  • and finally the appropriate @types for jest and node

Configure tsconfig

With TypeScript installed, it needs to be configured - although there are a ton of options, there are no more than Maven or Gradle when you get down to it - it just takes a lot of reading to figure out what. Thankfully the default tsconfig.json file is pretty well documented, along with the TypeScript handbook. With the parsed out lines, the final(ish) file:

2 "compilerOptions": {
3 "incremental": true /* Enable incremental compilation */,
4 "target": "es5" /* Specify ECMAScript target version: 'ES3' (default), 'ES5', 'ES2015', 'ES2016', 'ES2017', 'ES2018', 'ES2019', 'ES2020', or 'ESNEXT'. */,
5 "module": "commonjs" /* Specify module code generation: 'none', 'commonjs', 'amd', 'system', 'umd', 'es2015', 'es2020', or 'ESNext'. */,
6 "lib": [
7 "es2016"
8 ] /* Specify library files to be included in the compilation. */,
9 "declaration": true /* Generates corresponding '.d.ts' file. */,
10 "declarationMap": true /* Generates a sourcemap for each corresponding '.d.ts' file. */,
11 "outDir": "./dist" /* Redirect output structure to the directory. */,
12 "strict": true /* Enable all strict type-checking options. */,
13 "baseUrl": "./src" /* Base directory to resolve non-absolute module names. */,
14 "esModuleInterop": true /* Enables emit interoperability between CommonJS and ES Modules via creation of namespace objects for all imports. Implies 'allowSyntheticDefaultImports'. */,
15 "forceConsistentCasingInFileNames": true /* Disallow inconsistently-cased references to the same file. */
16 },
17 "include": ["src/**/*.ts"],
18 "exclude": ["dist", "node_modules", "**/*.spec.ts"]

Attempting the First Compile

At this point, from what I've read, I should be able to start throwing down some TypeScript and getting it to compile.

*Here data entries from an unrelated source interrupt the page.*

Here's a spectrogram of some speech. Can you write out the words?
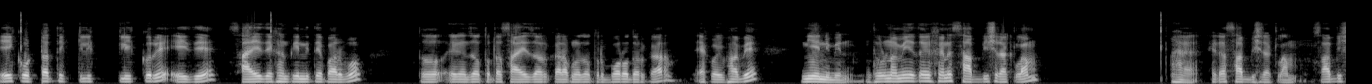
এই কোডটাতে ক্লিক ক্লিক করে এই যে সাইজ এখান থেকে নিতে পারব। তো যতটা সাইজ দরকার, আপনার যত বড় দরকার, একইভাবে নিয়ে নেবেন। ধরুন আমি এখানে ছাব্বিশ রাখলাম। হ্যাঁ এটা ছাব্বিশ রাখলাম। ছাব্বিশ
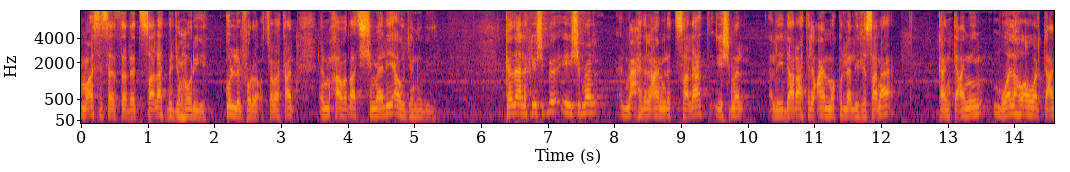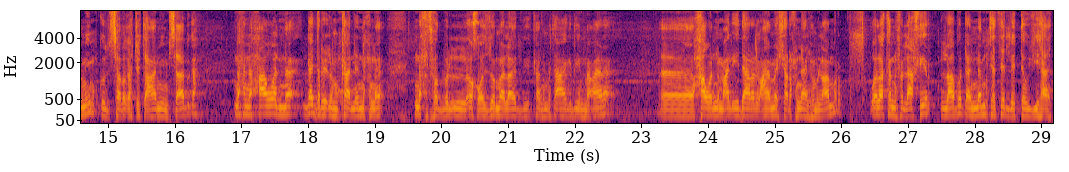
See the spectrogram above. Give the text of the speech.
مؤسسة الاتصالات بالجمهورية كل الفروع سواء كان المحافظات الشمالية أو الجنوبية. كذلك يشمل المعهد العام للاتصالات يشمل الإدارات العامة كلها اللي في صنعاء. كان تعميم وله أول تعميم كنت سبقته تعاميم سابقة. نحن حاولنا قدر الإمكان أن إحنا نحتفظ بالأخوة الزملاء اللي كانوا متعاقدين معنا حاولنا مع الإدارة العامة شرحنا لهم الأمر. ولكن في الأخير لابد أن نمتثل للتوجيهات.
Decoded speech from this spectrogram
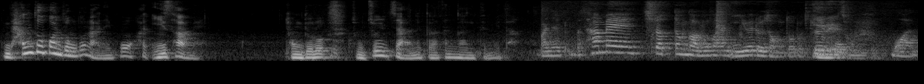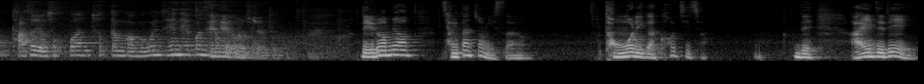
근데 한두 번 정도는 아니고 한 2, 3회 정도로 좀 줄지 않을까 생각이 듭니다. 만약에 3회 치렀던 과목은 한 2회로 정도로 줄고 2회 정도. 뭐한 5, 6번 쳤던 과목은 3, 4번 세네 정도로 번 줄고 정도. 근데 이러면 장단점이 있어요. 덩어리가 커지죠. 근데 아이들이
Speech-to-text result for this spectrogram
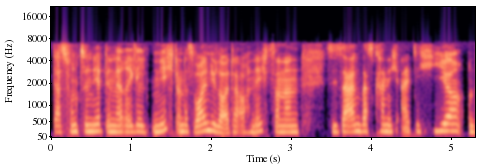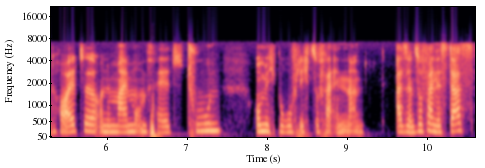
Das funktioniert in der Regel nicht und das wollen die Leute auch nicht, sondern sie sagen, was kann ich eigentlich hier und heute und in meinem Umfeld tun, um mich beruflich zu verändern. Also insofern ist das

To start small, I decided to work on the the interfaces related to one of the open API endpoints available - user profile and handicap summaries.

1// src/scores/Club.ts
2export default interface Club {
3 name: string;
4 line1: string;
5 line2?: string;
6 city: string;
7 region: string;
8 phone: string;
9 url: string;

And then attempt a compile:

1$ npm run watch-ts
2[10:19:33 PM] Starting compilation in watch mode...
3[10:19:38 PM] Found 0 errors. Watching for file changes.

Seems good so far, let's try and add and build a new file:

1// src/scores/ScoreSummary.ts
2export default interface ScoreSummary {
3 course: string;
4 datePlayed: Date;
5 holesPlayed: number;
6 score: number;
7 isUsedInCalc: boolean;

and... we're good!! This is a slow process, since it's summer and I love being outside my off hours development takes a hit. I'll look to continue this in the fall/winter when I get more time to fill with programming and writing.

Check back, I have plans at continuing this when summer, golf and my son aren't getting in the way!

© 2023 by Ken Davidson. All rights reserved.